In a way it's understandable that the United States would want to prevent its enemies in times of war from using its navigation system, but as with many of these dodgy things in politics, it goes a lot further than that. As with nuclear bombs, we're all under threat.
The problem is that we can not rely on old GPS, or Improved GPS, and so... Who else would like to put up a Global Positioning System set of satellites? Ideally such a system should exist and be independent according to international treaty so that it's there for everyone. There is a treaty that the Panama Canal can be used by all nations and that it's independent of political persuasions and factions in the world.
What if no country can be trusted to put up a GPS? Then, we'll use alternatives. The first thing is to make sure that in any GPS PLUS gadget, the different components are separate, like the tools in Unix/Linux, not all bungled together like in Microsoft. The next thing is to have independent self-contained systems which provide navigation even if GPS disappears. For example, the ability to use a map and compass, knowing where places are, having independent databases of location, etc. It's possible to get an inertial navigation compass which can work out where it is by dead-reckoning, and using marker points that existed before the outage of GPS, it's then possible navigate despite the outage! Such inertial systems tend to drift and aren't very accurate, but they are at least independent of external influences, and can be synchronised to known landmarks.
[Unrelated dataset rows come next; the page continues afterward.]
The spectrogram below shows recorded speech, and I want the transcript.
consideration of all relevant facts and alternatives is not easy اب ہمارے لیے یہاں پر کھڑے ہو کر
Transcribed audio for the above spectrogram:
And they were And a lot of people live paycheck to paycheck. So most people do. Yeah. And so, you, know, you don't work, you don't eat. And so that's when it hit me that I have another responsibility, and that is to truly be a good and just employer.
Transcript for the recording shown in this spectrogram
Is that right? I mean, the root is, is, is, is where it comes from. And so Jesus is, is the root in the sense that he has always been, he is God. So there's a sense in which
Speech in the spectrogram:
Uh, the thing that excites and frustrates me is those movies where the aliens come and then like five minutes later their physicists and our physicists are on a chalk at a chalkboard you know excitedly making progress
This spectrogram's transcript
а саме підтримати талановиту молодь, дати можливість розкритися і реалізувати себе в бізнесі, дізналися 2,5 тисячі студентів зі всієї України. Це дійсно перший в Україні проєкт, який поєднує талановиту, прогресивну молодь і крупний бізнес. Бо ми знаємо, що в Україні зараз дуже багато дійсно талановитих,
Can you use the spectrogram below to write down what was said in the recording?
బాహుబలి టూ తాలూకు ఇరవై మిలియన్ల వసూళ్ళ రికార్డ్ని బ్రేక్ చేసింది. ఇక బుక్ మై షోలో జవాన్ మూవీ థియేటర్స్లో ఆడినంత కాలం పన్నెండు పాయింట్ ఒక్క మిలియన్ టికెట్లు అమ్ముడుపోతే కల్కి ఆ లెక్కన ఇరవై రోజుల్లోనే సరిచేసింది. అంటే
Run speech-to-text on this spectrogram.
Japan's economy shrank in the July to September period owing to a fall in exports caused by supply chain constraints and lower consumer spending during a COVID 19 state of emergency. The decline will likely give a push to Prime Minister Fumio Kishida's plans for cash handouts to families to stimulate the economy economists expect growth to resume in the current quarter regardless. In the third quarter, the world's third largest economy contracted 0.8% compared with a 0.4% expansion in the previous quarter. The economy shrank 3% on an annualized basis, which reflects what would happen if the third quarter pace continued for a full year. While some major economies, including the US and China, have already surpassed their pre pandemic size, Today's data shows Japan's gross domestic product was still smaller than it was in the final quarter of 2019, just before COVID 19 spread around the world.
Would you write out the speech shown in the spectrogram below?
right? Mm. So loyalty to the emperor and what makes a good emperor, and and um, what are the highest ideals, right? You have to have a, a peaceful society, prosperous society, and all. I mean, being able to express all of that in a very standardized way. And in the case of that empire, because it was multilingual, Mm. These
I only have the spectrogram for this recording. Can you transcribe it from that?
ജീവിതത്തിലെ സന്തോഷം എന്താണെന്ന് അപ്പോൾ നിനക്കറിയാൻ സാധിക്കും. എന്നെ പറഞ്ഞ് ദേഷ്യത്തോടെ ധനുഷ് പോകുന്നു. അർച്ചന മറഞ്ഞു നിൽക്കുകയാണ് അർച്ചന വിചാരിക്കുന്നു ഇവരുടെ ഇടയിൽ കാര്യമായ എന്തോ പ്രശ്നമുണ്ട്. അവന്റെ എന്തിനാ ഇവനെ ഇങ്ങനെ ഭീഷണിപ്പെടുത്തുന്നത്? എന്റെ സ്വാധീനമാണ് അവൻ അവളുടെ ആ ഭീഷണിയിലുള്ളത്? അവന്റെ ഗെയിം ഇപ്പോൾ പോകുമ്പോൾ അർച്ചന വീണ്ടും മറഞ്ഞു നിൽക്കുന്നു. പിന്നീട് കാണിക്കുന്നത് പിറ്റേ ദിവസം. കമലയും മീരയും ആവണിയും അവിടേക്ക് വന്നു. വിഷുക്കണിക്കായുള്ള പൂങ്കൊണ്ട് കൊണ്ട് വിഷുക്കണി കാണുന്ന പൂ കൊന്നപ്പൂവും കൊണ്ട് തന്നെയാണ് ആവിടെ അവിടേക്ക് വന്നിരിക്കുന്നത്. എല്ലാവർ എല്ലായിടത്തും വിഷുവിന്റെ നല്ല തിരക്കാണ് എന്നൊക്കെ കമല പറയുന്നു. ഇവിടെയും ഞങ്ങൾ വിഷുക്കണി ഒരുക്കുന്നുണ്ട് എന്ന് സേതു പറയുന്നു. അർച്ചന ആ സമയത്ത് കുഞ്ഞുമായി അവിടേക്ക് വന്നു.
Maybe open-minded public common-good places like the Open Source Geospatial Foundation would care to consider the possibilities.
I was first alerted to the inherent problems in Global Positioning Systems when I heard that the USA threatened to shoot down Galileo unless they were allowed to jam it. Europe has caved in on this and allowed the USA to jam Galileo, which means that it would only take there to be a trumped-up war on somewhere for some stupid reason, and then places are selectively blanked-out. To sum it up, no-one can truly rely on the GPS/Galileo system long-term. A free, good-for-all solution has to be found. Don't be lulled into a false sense of security just because your Sat-Nav in your car still works even if you're in a country that's an "enemy of the USA" at some arbitrary future time. THEY can cut your geographical region off any time!
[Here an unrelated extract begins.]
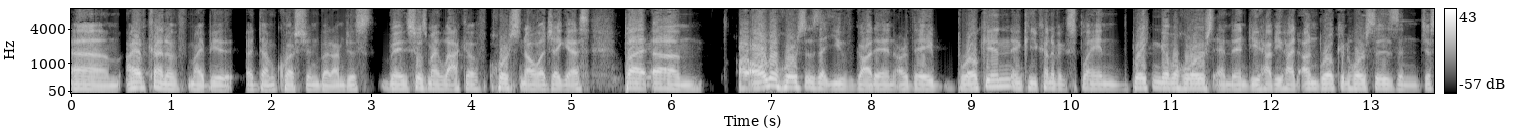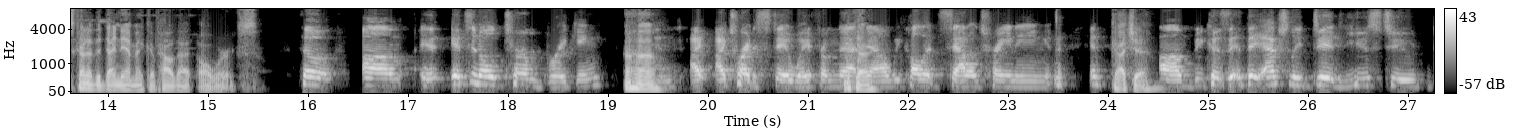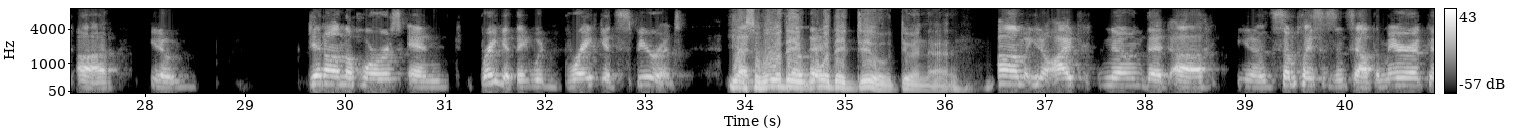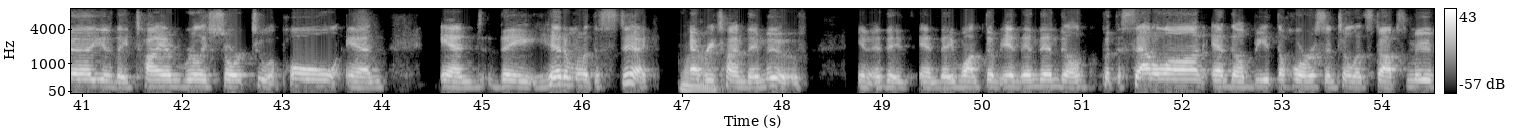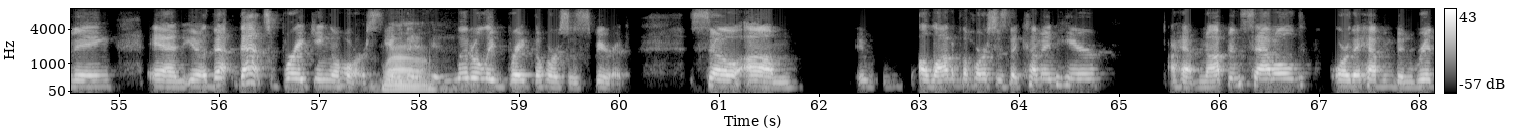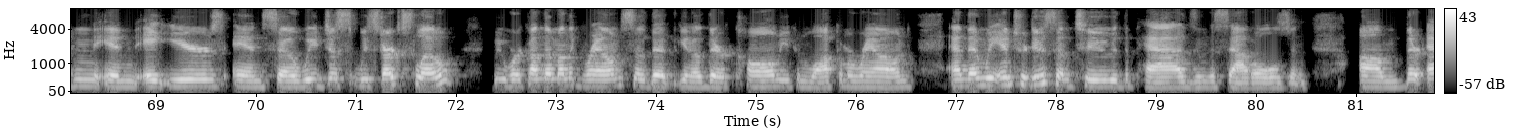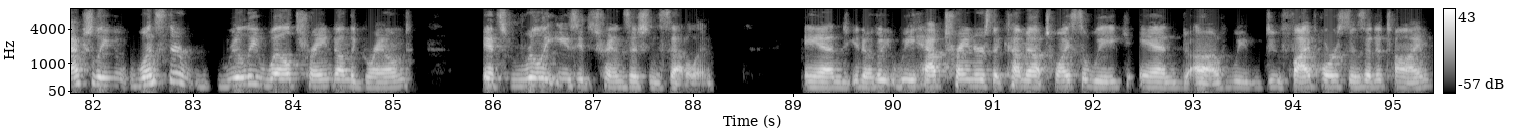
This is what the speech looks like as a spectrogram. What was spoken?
Um, I have kind of might be a, a dumb question, but I'm just it shows my lack of horse knowledge, I guess. But um, are all the horses that you've got in are they broken? And can you kind of explain the breaking of a horse, and then do you have you had unbroken horses, and just kind of the dynamic of how that all works? so um it, it's an old term breaking Uh huh. and I, I try to stay away from that Okay. now we call it saddle training and, and Gotcha. um, because they, they actually did used to uh, you know get on the horse and break it they would break its spirit Yeah. So what would they So what would they do doing that? Um, you know, I've known that uh, you know, some places in South America, you know, they tie them really short to a pole and and they hit them with a stick Wow. every time they move. You know, they and they want them in and then they'll put the saddle on and they'll beat the horse until it stops moving. And you know, that that's breaking a horse. You know, they, they literally break the horse's spirit. So um it- a lot of the horses that come in here have not been saddled or they haven't been ridden in eight years. And so we just we start slow. We work on them on the ground so that you know they're calm. You can walk them around. And then we introduce them to the pads and the saddles. And um, they're actually once they're really well trained on the ground it's really easy to transition the saddle in and you know we, have trainers that come out twice a week and uh, we do five horses at a time.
It has to be admitted that launching loads of stuff into orbit is expensive, even if strategically advantageous, but there are cheaper alternatives. I think that caching of data on the ground will get a long way to creating an open-commons database of the world's landmarks, and if that's kept in many places as a chaotic backup, it will be free of the threat. This could also be very handy in a post-apocalyptic world where the powers-that-be have fallen.
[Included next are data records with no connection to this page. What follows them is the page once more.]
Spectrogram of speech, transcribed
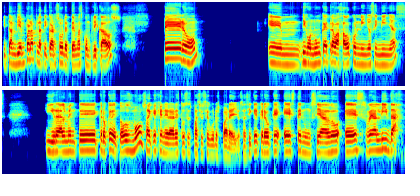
y también para platicar sobre temas complicados. Pero, em, digo, nunca he trabajado con niños y niñas y realmente creo que de todos modos hay que generar estos espacios seguros para ellos. Así que creo que este enunciado es realidad.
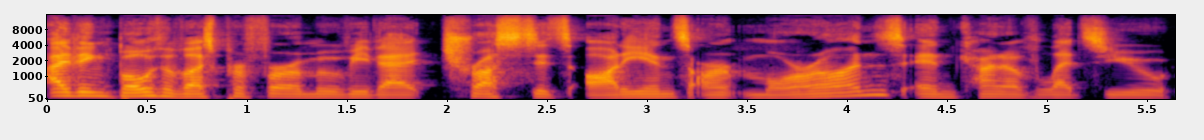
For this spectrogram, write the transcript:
i think both of us prefer a movie that trusts its audience aren't morons and kind of lets you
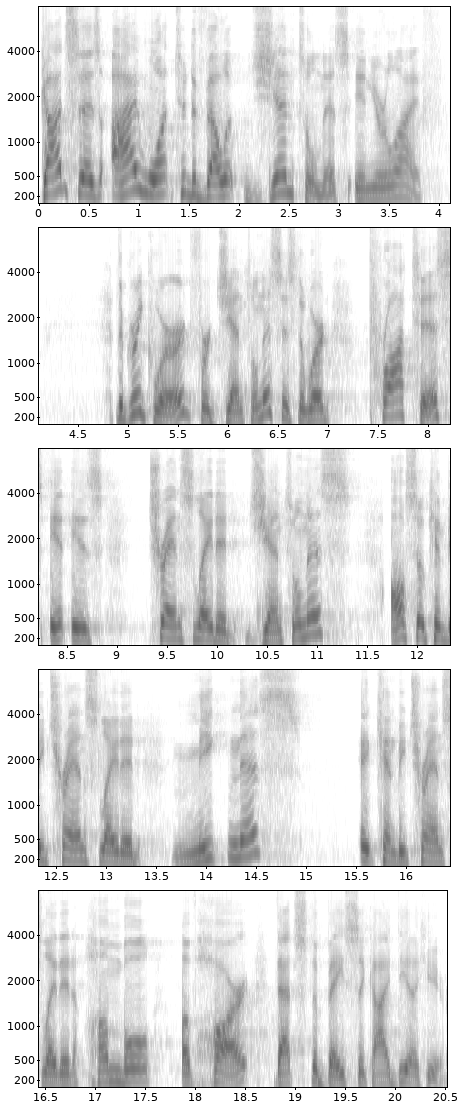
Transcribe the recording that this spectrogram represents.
God says, I want to develop gentleness in your life. The Greek word for gentleness is the word pratis. It is translated gentleness, also can be translated meekness, it can be translated humble of heart. That's the basic idea here.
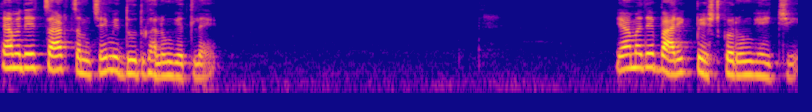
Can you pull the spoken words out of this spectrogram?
त्यामध्ये चार चमचे मी दूध घालून घेतलं. आहे यामध्ये बारीक पेस्ट करून घ्यायची.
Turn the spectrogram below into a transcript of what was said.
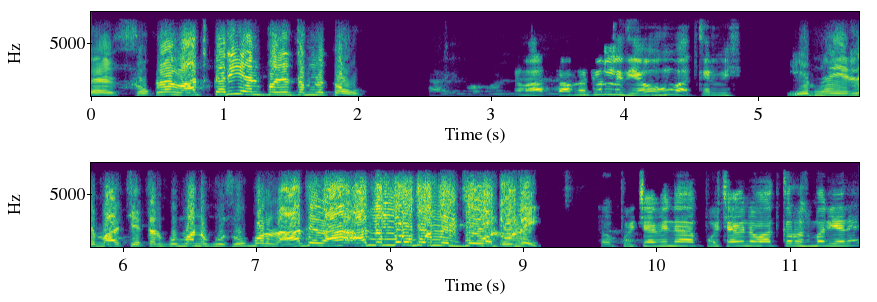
એ, છોકરાને વાત કરી અને પછી તમને કહું. વાત તો આપણે કરી લીધી. હવે શું વાત કરવી? એમ નહીં એટલે મારે ચેતન કુમાર ને પૂછવું પડે. આ તે આ નંબર ઉપર મેલજો હતો નહીં. તો પૂછ્યા વિના પૂછ્યા વિના વાત કરો છો મારી યારે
Meanwhile, during the time available, while GPS is still working, you can get a GPS and start recording positions of landmarks!